Scholarly articles:

This is a comparative study of Samuel Beckett’s Textes pour rien (1950, published 1958) and John Cage’s Lecture on Nothing (1949, published 1961). These two projects, each of which emblematizes the lifelong artistic pursuit of its creator, offer a glimpse at the affinity between the two creators themselves. This article examines these two works and their authors according to three axes: first, nothing and how it is defined and deployed in each author’s creation, with an emphasis on the function of the prepositions “on” and “for” used in each author’s title; second, silence, which, in both cases, serves an important function as one of nothing’s major phenomenological counterparts—notably in Cage’s subsequent composition 4’33” and in Beckett’s quest to suppress the narrative voice of subjectivity; third, noise, which I will claim is the paradoxical but determinant residue that results from each author’s search for nothing and for silence.”
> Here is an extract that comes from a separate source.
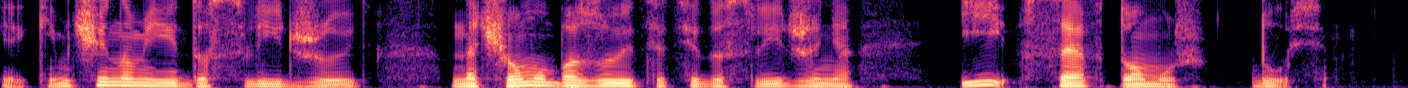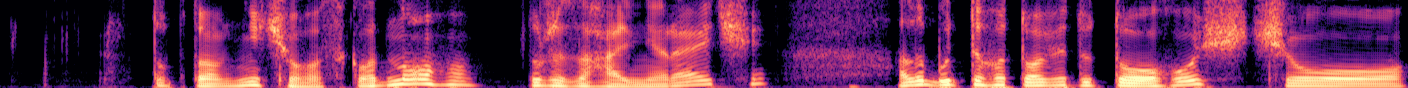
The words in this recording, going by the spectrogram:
яким чином її досліджують, на чому базуються ці дослідження, і все в тому ж дусі. Тобто нічого складного, дуже загальні речі, але будьте готові до того, що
“In this study, I examine the two histoires of Kamel Daoud’s Meursault, contre-enquête: two histories attached to two identities – French and Algerian – and two stories – Camus’s L’étranger and Daoud’s novel as a response to it. I do so through three connected attempts at unearthing. First, the unearthing of memory: I explore Daoud’s engagement with the buried past of the Algerian War of Independence and of his brother who was killed in Camus’s novel; I look at his narrative techniques for digging up this past, especially as they relate to the influence of Camus. After that, I turn to the unearthing of identity production; I suggest that identity is structurally determined, placing an emphasis on capitalist imperialism and on the purity that is presumed in the book as a form, in the French language, in the nation-state, and I discuss the role of each of their corresponding temporal regimes in the construction of an illusory homogeneous identity. Finally, I consider how this “unearthing” is made possible through an archeological approach to time in Daoud’s novel that stems from his narrator’s understanding of his positioning in a heterogeneous, hypermediatized and globalized world which, I contend, brings to light a long-dissimulated past and demystifies the representations of a so-called national identity that is in fact the pernicious fruit of imperialist social domination.”